“Recent census reports show that Oregon’s wolf population is growing…Oregon is becoming a leading light in the practice of non-lethal strategies for keeping wolves and livestock apart. Wolves are dispersing farther westward and are now residing in the Umatilla National Forest and under the watch of the Confederated Tribes of the Umatilla Indian Reservation.”  (To me, this sounds a little as if Oregon is pushing off their wolf problem onto the Indians; however, maybe, the Indians are better equipped to handle the problem.)


“Oregon’s most famous lone wolf, OR-7, continues to make news as he wanders along both sides of the California border!”  (OR-7 spotted with coyotes in California–read story.)  This guy gets around.

Wolves and coyotes can interbreed, something like how Neanderthals and Homo sapiens were able into interbreed.

Quotes from 
Defenders of Wildlife Magazine

Weekly Photo Challenge: Perspective

These are two photos (below and header photo) that I took in Paris in 1983. I was looking at the boats parked along the Seine from the perspective of through the tunnel.  My idea was to use the tunnel like a frame for the boats–like.  I don’t know who the heads are of.  If anyone knows, please inform.


A hand-tinted black and white photo.   It was a rainy day which is why the pavement looks wet.

Followup: The Snowy Owl Being Saved at JFK Airport.

“…The Greatest Snowy Owl explosion in half a century has descended on the Eastern United States…” Audubon Magazine (March-April 2014)

snowy owl

Click on photo to go to the Audubon Magazine web site. If you become an Audubon member, you automatically receive their magazine (6 times a year), which is beautiful. On the left side of my blog is a link to becoming a member.

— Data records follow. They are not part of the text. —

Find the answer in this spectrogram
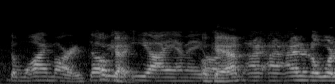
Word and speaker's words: Weimar: Well, I think in Germany they say it Weimar.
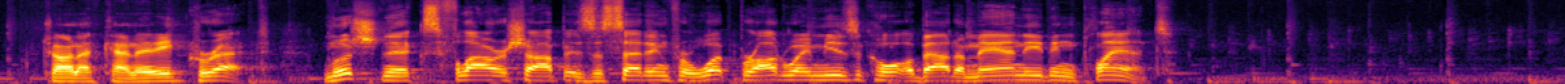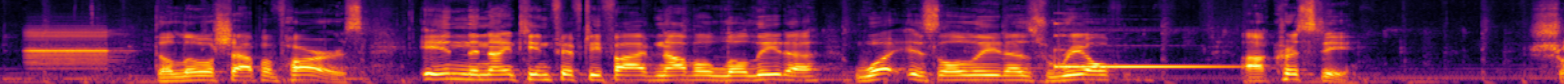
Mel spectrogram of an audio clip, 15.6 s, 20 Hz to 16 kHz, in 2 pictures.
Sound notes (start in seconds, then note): 7.9 buzzer sounds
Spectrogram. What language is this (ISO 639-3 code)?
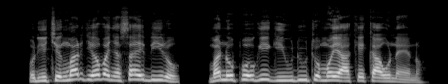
luo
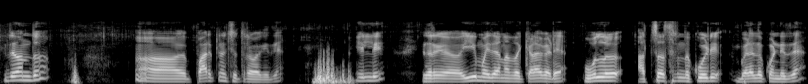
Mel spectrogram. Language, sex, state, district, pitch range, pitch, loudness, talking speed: Kannada, male, Karnataka, Koppal, 140-170 Hz, 150 Hz, -15 LUFS, 120 wpm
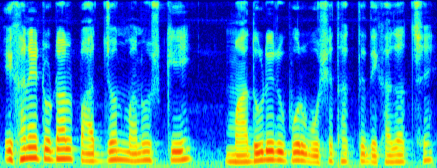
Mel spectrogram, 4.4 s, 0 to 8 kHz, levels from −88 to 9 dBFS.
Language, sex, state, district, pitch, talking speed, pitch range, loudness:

A couple of weeks ago, I wrote a post entitled The Snowy Owl Being Saved at JFK Airport.  The March/April issue of Audubon Magazine has a story about the snowy owl invading the east coast.

The article says how much the owls like airports because the runways (especially when snow and ice covered) remind them of the tundra where they are originally from.  This causes a problem for airports and flights taking off, and, obviously, a result of the arctic vortex this winter.

Three owls were killed at JFK before, because of public demand, the airport’s trap and relocate policy went into affect.  (if it keeps getting warmer in the Arctic Circle and colder on the East Coast, maybe the penguins will move down here.)

I don’t think this issue would  be getting this much attention if the owls weren’t so adorable.